── Records for this exercise ──

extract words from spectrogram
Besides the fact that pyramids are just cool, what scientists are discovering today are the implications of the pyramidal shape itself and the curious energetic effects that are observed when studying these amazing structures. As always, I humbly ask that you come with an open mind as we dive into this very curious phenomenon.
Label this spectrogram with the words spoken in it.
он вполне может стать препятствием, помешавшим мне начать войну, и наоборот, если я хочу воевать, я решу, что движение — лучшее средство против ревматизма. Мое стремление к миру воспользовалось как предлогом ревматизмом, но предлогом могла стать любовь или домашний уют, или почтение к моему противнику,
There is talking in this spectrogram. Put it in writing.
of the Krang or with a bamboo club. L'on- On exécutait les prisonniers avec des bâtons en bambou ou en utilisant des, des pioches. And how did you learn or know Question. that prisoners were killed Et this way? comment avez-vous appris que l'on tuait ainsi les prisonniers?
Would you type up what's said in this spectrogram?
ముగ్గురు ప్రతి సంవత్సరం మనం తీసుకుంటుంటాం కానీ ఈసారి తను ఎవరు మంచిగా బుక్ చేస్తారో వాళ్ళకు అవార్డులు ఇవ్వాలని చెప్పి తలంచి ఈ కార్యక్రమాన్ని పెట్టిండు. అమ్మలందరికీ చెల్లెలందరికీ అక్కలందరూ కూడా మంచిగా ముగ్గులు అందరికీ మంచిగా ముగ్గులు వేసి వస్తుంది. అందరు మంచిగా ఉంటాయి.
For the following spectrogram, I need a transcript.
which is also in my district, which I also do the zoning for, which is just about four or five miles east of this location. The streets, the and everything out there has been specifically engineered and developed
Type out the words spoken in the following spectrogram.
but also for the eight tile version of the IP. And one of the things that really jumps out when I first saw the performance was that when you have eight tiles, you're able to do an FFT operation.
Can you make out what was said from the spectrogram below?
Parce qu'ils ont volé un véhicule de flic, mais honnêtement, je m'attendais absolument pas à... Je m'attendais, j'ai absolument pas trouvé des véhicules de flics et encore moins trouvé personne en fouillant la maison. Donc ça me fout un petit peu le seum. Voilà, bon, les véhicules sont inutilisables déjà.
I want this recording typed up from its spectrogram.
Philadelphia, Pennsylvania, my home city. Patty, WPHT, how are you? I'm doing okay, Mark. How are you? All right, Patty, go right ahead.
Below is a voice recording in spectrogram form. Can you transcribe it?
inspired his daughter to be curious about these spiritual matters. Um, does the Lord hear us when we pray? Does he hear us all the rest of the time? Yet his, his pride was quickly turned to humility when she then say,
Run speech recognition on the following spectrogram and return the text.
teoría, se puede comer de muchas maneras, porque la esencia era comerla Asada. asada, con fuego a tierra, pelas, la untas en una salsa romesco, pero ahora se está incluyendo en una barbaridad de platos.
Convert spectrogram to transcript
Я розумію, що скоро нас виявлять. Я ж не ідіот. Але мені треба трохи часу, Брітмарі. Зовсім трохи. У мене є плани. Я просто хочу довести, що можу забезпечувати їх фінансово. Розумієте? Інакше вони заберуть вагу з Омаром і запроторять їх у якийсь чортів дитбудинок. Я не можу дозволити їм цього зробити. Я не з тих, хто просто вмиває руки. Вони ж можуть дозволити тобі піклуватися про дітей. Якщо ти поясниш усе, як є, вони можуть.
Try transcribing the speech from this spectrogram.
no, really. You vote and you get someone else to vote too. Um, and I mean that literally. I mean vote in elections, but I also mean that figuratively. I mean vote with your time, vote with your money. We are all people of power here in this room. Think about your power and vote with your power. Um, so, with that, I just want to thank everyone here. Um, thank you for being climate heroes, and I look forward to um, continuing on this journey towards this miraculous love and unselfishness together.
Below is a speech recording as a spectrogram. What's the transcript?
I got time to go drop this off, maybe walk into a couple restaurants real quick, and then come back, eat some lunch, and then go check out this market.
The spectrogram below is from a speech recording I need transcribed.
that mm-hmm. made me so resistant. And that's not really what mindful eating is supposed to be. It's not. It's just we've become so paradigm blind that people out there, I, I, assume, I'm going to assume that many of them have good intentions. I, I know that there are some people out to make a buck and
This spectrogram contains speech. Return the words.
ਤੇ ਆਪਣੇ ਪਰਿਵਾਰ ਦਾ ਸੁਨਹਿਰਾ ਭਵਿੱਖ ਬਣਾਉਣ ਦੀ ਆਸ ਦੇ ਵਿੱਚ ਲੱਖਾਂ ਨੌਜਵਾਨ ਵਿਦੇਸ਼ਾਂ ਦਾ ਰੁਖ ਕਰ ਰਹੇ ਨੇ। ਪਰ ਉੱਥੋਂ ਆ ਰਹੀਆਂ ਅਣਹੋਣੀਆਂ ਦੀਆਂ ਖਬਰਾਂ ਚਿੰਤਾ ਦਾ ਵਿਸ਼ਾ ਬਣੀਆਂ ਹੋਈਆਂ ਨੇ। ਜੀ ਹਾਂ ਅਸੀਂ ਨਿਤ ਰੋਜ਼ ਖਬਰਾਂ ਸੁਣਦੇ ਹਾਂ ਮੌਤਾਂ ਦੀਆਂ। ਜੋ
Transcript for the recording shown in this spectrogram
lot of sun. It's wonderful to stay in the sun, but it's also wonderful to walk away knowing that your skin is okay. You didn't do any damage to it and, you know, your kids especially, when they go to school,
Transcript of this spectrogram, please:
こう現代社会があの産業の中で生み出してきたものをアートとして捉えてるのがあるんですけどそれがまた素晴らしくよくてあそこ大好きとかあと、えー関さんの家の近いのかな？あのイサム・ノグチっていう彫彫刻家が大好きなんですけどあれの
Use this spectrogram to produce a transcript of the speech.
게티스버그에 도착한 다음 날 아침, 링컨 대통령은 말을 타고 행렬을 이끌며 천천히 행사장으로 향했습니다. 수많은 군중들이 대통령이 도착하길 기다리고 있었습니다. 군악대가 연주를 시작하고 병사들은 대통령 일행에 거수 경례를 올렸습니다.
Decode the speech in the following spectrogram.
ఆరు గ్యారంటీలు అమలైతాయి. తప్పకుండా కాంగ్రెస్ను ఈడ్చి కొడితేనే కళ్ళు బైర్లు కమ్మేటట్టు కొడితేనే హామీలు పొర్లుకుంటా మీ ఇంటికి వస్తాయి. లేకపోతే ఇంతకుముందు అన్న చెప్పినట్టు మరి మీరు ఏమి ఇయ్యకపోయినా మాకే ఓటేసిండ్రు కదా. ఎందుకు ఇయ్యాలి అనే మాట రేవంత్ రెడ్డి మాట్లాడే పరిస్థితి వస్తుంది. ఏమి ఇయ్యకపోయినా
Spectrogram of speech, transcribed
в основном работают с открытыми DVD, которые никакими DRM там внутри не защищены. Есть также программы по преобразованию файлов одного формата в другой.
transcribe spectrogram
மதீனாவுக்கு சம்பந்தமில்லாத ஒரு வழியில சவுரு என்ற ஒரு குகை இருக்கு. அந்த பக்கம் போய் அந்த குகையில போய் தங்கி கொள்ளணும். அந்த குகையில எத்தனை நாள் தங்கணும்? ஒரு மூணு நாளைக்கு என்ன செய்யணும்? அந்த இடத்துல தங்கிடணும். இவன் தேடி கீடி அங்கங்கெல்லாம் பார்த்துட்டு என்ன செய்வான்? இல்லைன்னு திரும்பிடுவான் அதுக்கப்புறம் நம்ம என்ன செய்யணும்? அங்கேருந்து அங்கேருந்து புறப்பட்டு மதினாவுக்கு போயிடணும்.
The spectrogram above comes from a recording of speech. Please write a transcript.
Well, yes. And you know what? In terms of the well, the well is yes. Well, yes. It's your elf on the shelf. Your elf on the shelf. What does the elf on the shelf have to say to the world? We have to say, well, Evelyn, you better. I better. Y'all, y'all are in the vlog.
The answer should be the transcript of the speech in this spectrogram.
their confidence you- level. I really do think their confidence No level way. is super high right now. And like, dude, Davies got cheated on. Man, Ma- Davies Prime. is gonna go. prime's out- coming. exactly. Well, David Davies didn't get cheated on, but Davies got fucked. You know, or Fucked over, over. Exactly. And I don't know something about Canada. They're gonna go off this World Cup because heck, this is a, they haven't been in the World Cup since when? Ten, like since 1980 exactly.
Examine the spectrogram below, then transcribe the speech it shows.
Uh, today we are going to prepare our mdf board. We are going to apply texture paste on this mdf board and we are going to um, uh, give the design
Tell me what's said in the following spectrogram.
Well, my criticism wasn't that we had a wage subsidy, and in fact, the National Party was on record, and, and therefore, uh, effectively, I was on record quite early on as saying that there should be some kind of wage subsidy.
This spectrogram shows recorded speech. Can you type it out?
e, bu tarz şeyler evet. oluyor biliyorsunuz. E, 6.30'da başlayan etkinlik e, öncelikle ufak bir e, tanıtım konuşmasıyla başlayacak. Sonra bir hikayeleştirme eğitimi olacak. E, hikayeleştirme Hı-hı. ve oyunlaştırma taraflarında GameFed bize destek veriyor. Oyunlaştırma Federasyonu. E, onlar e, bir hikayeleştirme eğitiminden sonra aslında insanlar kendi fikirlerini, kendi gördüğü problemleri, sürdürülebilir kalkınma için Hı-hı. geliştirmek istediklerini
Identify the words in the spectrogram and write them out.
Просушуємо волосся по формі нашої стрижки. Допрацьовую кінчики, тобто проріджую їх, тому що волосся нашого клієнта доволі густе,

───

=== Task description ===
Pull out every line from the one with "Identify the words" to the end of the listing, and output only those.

=== Output below ===
Identify the words in the spectrogram and write them out.
Просушуємо волосся по формі нашої стрижки. Допрацьовую кінчики, тобто проріджую їх, тому що волосся нашого клієнта доволі густе,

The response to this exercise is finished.